I believe in an “emotional architecture.” It is very important for human kind that architecture should move by its beauty. If there are many equally valid technical solutions to a problem, the one which offers the user a message of beauty and emotion, that one is architecture.– Luis Barragán
Architecture is a art when one consciously or unconsciously creates aesthetic emotion in the atmosphere and when this environment produces well being.– Barragán
The atmosphere of the gardens marked what would be his signature architectural work. For example, the integration of straight and solid walls, water, and courtyards wide open to the sky.
Luis Barragán House and Studio
Luis Barragán’s house and studio, also known as Casa Luis Barragán, is located in Mexico City. The building was constructed in 1948 and remained his residence until his death in 1988. Fundación de Arquitectura Tapatía and the Government of the State of Jalisco have converted his house and studio into a museum.
Casa Luis Barragán reflects Barragán’s design style. His house and studio retain the original furniture and Barragán’s personal objects. Overall this includes a mostly Mexican art collection spanning the 16th to 20th century, with works by Picasso, Diego Rivera, José Clemente Orozco, Jesús Reyes Ferreira, and Miguel Covarrubias.
Casa Luis Barragán Design
Did you notice an interesting feature? Barragán didn’t use lights on the ceilings. There is only one found in his studio because he wanted to incorporate a lampshade he received as a gift from Morocco. So, he creatively used it in his dining room. But the rest of the illumination is from table lamps and the natural daylight.
One of the very unique aspects of Barragán’s architecture is the fact that he works with both colors and light in a very symbiotic way. Even when there is a white wall, you see the colors reflecting over it. Either from the colorful walls around or the green of the plants outside.

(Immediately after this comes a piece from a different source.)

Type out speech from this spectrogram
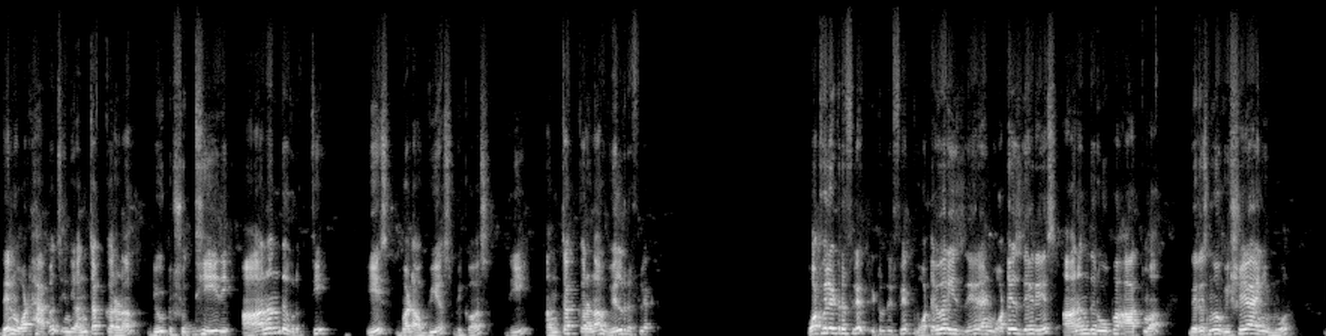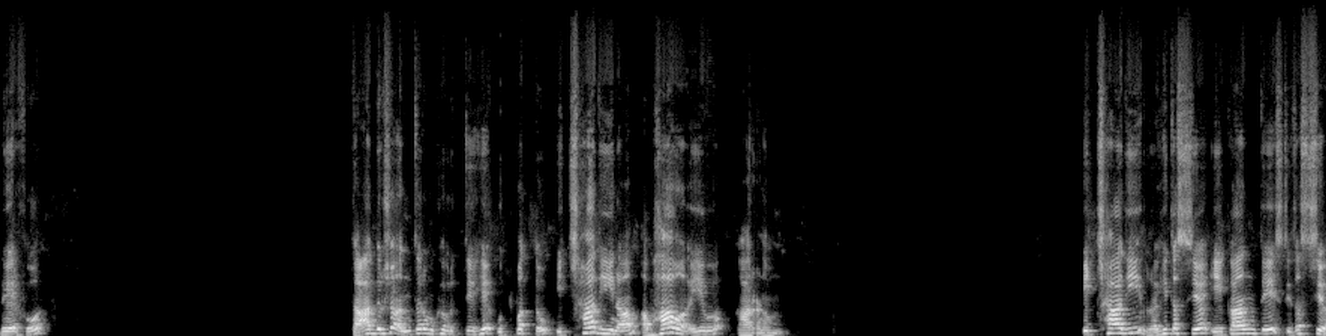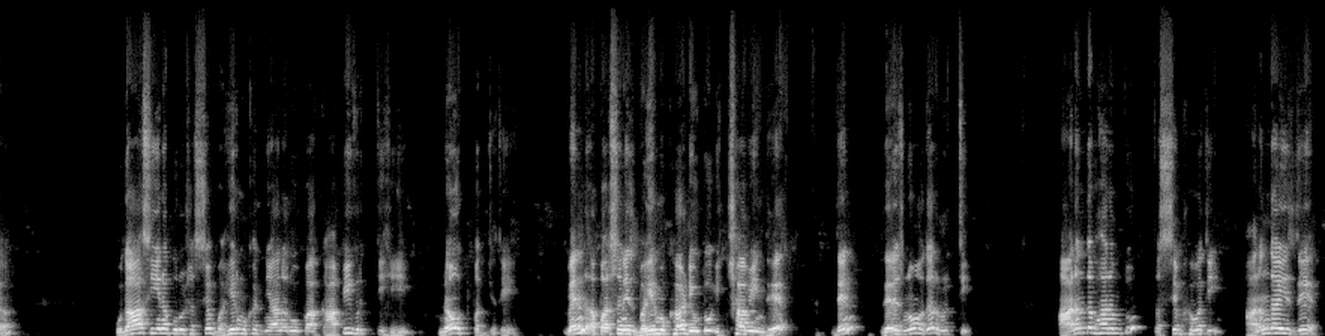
Then what happens in the Antakarana, due to Shuddhi, the Ananda Vritti is but obvious because the Antakarana will reflect what will it reflect? It will reflect whatever is there, and what is there is Ananda Rupa Atma. There is no Vishaya anymore. Therefore, तादृश अन्तर्मुखवृत्तेः उत्पत्तौ इच्छादीनाम् अभाव एव कारणम् इच्छादि रहितस्य एकान्ते स्थितस्य ज्ञान रूपा कापि वृत्तिः न उत्पद्यते when a person is bahirmukha due to ichha being there then there is no other vritti. Ananda bhanam tu tasya bhavati. Ananda is there.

All in all, there are 30 built works. Barragán’s marvelous combination of lively block colors and serene gardens earned him the renowned Pritzker Prize in 1980 and the Jalisco Award in 1985. He has received prestigious titles such as Mexico’s National Architecture Award. Also, the Museum of Modern Art in New York City honored his work with the prominent retrospective.
Beauty. The invincible difficulty that philosophers have always had in defining beauty is an unmistakable example of its ineffable mystery. Beauty speaks like an oracle, and man has always worshiped her… The private life of beauty does not deserve to be called human.-Fragment of the speech given by Luis Barragán given at the Pritzker Prize Awards Ceremony
A Word from the Founder, Zest & Curiosity
Edgar and I have been discussing architecture after we figured out that we are both passionate Tadao Ando fans. I am very thankful to Edgar for bringing Luis Barragán to my attention. There is something so captivating in the mix of striking colors and clean lines. Undoubtedly I would love to visit and experience his buildings someday. They give me a sense of joy and calm.
Edgar is a talented photographer with a specialty in areal videography. Together we are also collaborating on a fabulous Tadao Ando post. Stay tuned!
Furthermore, all these fabulous photos from Cuadra San Cristobal are by Edgar, from V.lver Estudio. For more of his photography and amazing areal videography, check the company’s beautiful Instagram.
The marvelous photographs from Casa Luis Barragán are by Charles Avignon. You can check his Instagram where he posts his own vision of life. I am so thankful we could get a glimpse of this historic site. I love Charles’s sophisticated photographic aesthetic and his keen interest in art and architecture.
Enjoy this delightful architecture by Luis Barragán, dear reader.
Editor-in-Chief and Creative Director
Zest & Curiosity